Sunday, October 23, 2011

Horror-Thon 2011: Meet Tucker and Dale

You may have noticed I have not written much about new releases here of late. That's because the current cinematic landscape has been about as barren as Paris Hilton's intellect. There just isn't much out there.

That's why I was grateful to attend another Horror Marathon at the Little Art Theatre in Yellow Springs.  Horror has never been my favorite genre, but I like it when it works - and most of the movies the 'thon offered up did.

Rear Window - Not really a horror movie, and I already saw it once in a theater this year. But am I complaining? Oh HELL no!

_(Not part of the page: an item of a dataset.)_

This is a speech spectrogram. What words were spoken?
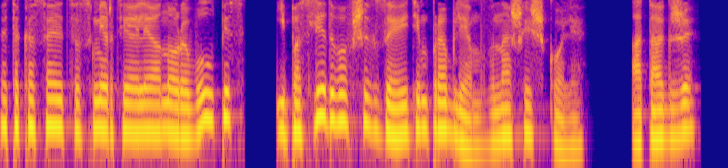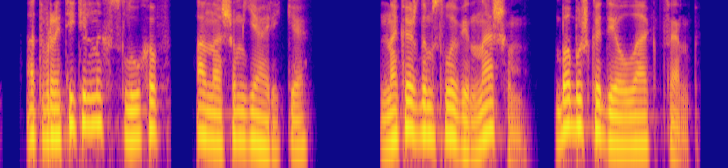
Это касается смерти Элеоноры Вулпис и последовавших за этим проблем в нашей школе, а также отвратительных слухов о нашем Ярике. На каждом слове «нашем» бабушка делала акцент.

BTW, the theater inadvertently offered up a lesson in how "flat" films are projected. Movies that are shot without a specific widescreen process shoot a full frame of film, which is square in shape. That excess image, which you are not supposed to see, (and which we briefly saw here)  is supposed to be masked by an aperture plate in the projector to produce a rectangular image. That's why, if you ever see boom mikes dropping into frame, it's not the fault of the people who made the movie - it's the fault of the projectionist, who has framed the image improperly.

Tucker & Dale vs. Evil: Without question, this was THE highlight of the marathon. I could see why this wildly entertaining spoof has developed such great buzz. It takes the old cliche of mean hillbillies vs. guileless college kids and turns it completely on its head by the end of the first reel. The movie walks the line brilliantly between fright and humor, never straying too far in either direction. Not only was it the best heretofore unseen film of the marathon, it's one of the best films I've seen this year. Read Leonard Maltin's piece about how the movie almost got away, thanks to a short-sighted distributor.

Attack the Block was an offbeat film about British hoodlums and how they tangle with nasty little alien beasties that fall from the sky like meteors and seem to be made mostly of teeth that glow in the dark. It's a solid film that's a little easier to admire than it is to love. I never cared about the characters as much as I wanted to, even though I found the offbeat approach praiseworthy. It struck me as something Danny Boyle might have made early in his career.

Zombie: And here's where I started to lose it. Lucio Fulci is considered a horror-master in some quarters, but I sure as hell can't see why. Yeah, it takes a certain amount of chutzpah to have a woman strip naked just so she can dive underwater and witness a zombie fighting with a shark - but that's about the only memorable scene in this snoozefest. Sadly, the movie reminded me of the clueless Italian hacks who made Troll 2, even if Fucli is at least technically competent.

Abbot and Costello Meet Frankenstein: It's too bad this very funny movie played when it did. Zombie had put most of the audience to sleep, so the reaction to this movie was subdued. It was quite the contrast to the crowd who ate it up in Columbus earlier this year.

Alien: Still scary. And still Ridley Scott's best film. And so, I thought it best to close the marathon with this movie, rather than sticking around for The Human Centipede II. I wanted to be able to eat later in the day.

1 comment:

Zack said...

What can I say? I *love* your write-ups of the event, Eric. It's so great to have a post-mortem from someone who was in the audience all night. Thank you. Here's a little behind the scenes take: